Effect Of War On Society Essay
“This morning’s collection contains the photograph of what might be a man’s body, or a woman’s; it is so mutilated that it might, on the other hand, be the body of a pig.But those certainly are dead children, and that undoubtedly is the section of a house.Nevertheless, the temerity of Woolf’s version of “Why War? Although she and the lawyer are separated by the age-old affinities of feeling and practice of their respective sexes, he is hardly a standard-issue bellicose male.” does not make her revulsion against war any less conventional in its rhetoric, and in its summations, rich in repeated phrases. After all, his question was not, What are your thoughts about preventing war? Woolf challenges this “we” at the start of her book, but after some pages devoted to the feminist point she abandons it.“Here then on the table before us are photographs,” she writes of the thought experiment she is proposing to the reader as well as to the spectral lawyer, who is eminent enough to have K.

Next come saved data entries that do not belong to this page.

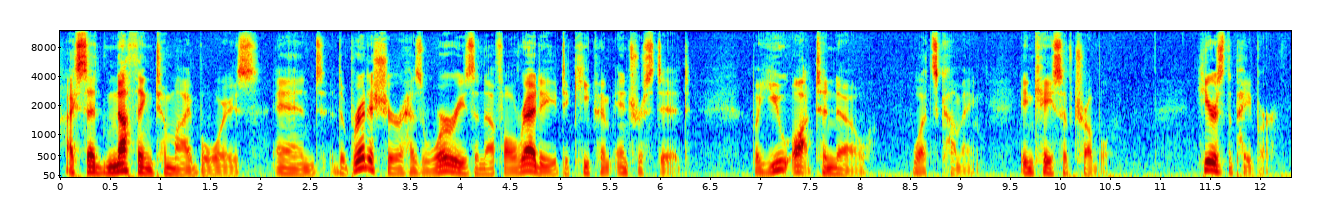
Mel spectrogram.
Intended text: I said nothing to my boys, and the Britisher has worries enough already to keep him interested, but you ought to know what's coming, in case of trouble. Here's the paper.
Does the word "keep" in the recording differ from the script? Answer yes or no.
no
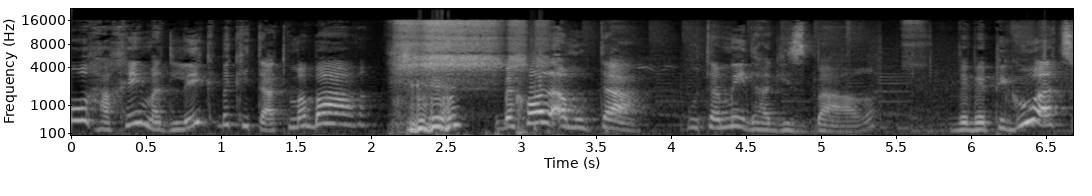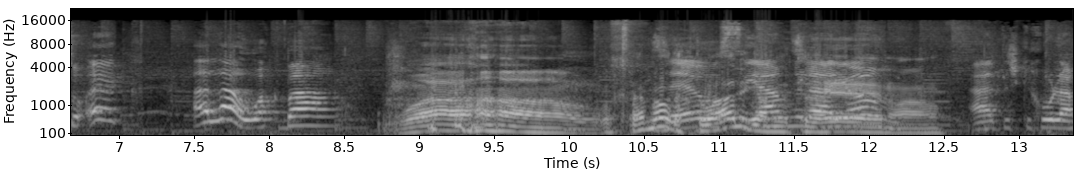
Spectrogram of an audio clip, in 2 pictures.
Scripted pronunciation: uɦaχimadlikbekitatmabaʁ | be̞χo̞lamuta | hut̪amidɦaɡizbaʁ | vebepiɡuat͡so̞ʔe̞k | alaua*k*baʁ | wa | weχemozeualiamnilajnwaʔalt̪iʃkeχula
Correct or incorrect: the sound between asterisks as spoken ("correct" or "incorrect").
correct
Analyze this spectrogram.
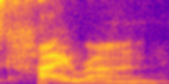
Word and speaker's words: Chiron: It's Chiron, and it is almost always mispronounced.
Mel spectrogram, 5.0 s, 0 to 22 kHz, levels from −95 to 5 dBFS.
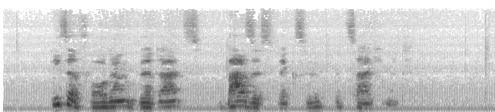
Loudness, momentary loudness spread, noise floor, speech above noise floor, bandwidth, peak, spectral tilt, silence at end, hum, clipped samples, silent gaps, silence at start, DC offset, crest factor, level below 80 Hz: -29 LUFS; 16 LU; -55 dBFS; 26 dB; 16.5 kHz; -10 dBFS; -6 dB/octave; 1 s; 60 Hz at -50 dBFS; under 0.1%; none; 0.5 s; under 0.1%; 20 dB; -60 dBFS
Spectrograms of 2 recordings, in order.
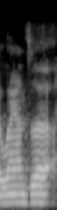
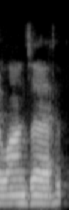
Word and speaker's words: Lanza: I tend to say Lanza. Some people say Lanza. Like Tony Danza. Right, exactly. I got Whatever it. works. The most famous Lanza is Mario Lanza, the singer, and he's usually pronounced Lanza. So who am I to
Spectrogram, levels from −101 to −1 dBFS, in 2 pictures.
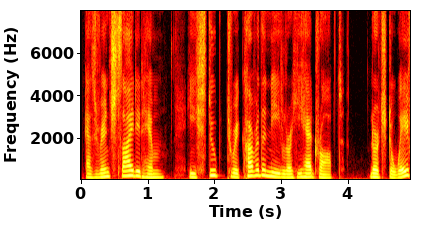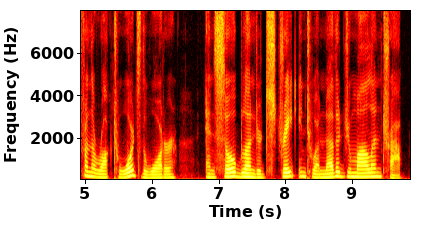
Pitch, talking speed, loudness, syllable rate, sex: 175 Hz, 175 wpm, -18 LUFS, 5.2 syllables/s, female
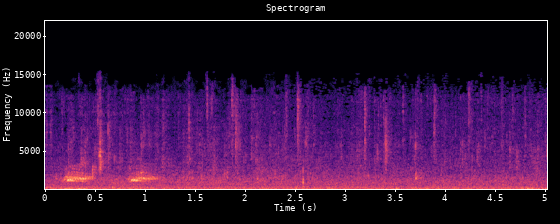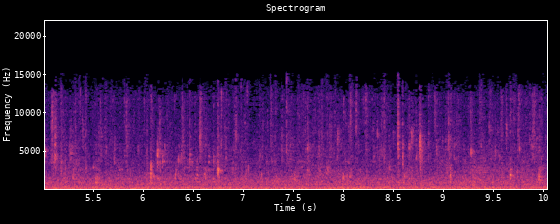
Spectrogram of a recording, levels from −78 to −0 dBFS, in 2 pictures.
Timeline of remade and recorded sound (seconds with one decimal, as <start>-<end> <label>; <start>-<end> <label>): 0.0-2.4 remade; 2.4-10.0 recorded

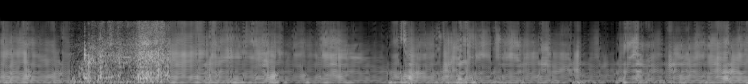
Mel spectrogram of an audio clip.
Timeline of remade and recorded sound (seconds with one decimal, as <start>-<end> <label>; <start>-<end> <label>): 0.0-0.7 remade; 0.7-1.7 recorded; 1.7-7.5 remade

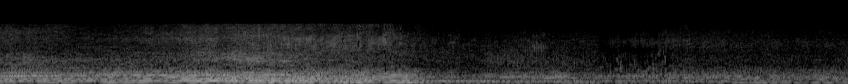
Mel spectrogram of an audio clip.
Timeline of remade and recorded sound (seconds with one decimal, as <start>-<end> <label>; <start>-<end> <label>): 0.0-6.0 recorded; 6.0-6.7 remade; 6.7-8.5 recorded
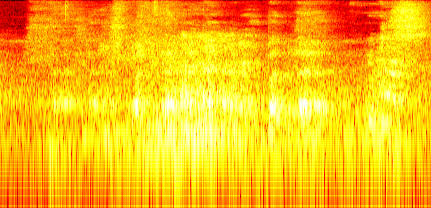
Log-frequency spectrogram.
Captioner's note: audience laughs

Immediately denounced by the German government and by veterans’ and other patriotic organizations—in some cities the police raided bookstores, and lawsuits were brought against public display of the photographs—Friedrich’s declaration of war against war was acclaimed by left-wing writers, artists, and intellectuals, as well as by the constituencies of the numerous antiwar leagues, who predicted that the book would have a decisive influence on public opinion.
They show the mangled bodies of adults and children. Still, sheared-off buildings are almost as eloquent as body parts (Kabul; Sarajevo; East Mostar; Grozny; sixteen acres of Lower Manhattan after September 11, 2001; the refugee camp in Jenin). Woolf believes that not to be pained by these pictures, not to recoil from them, not to strive to abolish what causes this havoc, this carnage, is a failure of imagination, of empathy.
They show how war evacuates, shatters, breaks apart, levels the built world. But surely the photographs could just as well foster greater militancy on behalf of the Republic. The agreement between Woolf and the lawyer seems entirely presumptive, with the grisly photographs confirming an opinion already held in common.
By 1930, had gone through ten editions in Germany and been translated into many languages.
In 1928, in the Kellogg-Briand Pact, fifteen nations, including the United States, France, Great Britain, Germany, Italy, and Japan, solemnly renounced war as an instrument of national policy.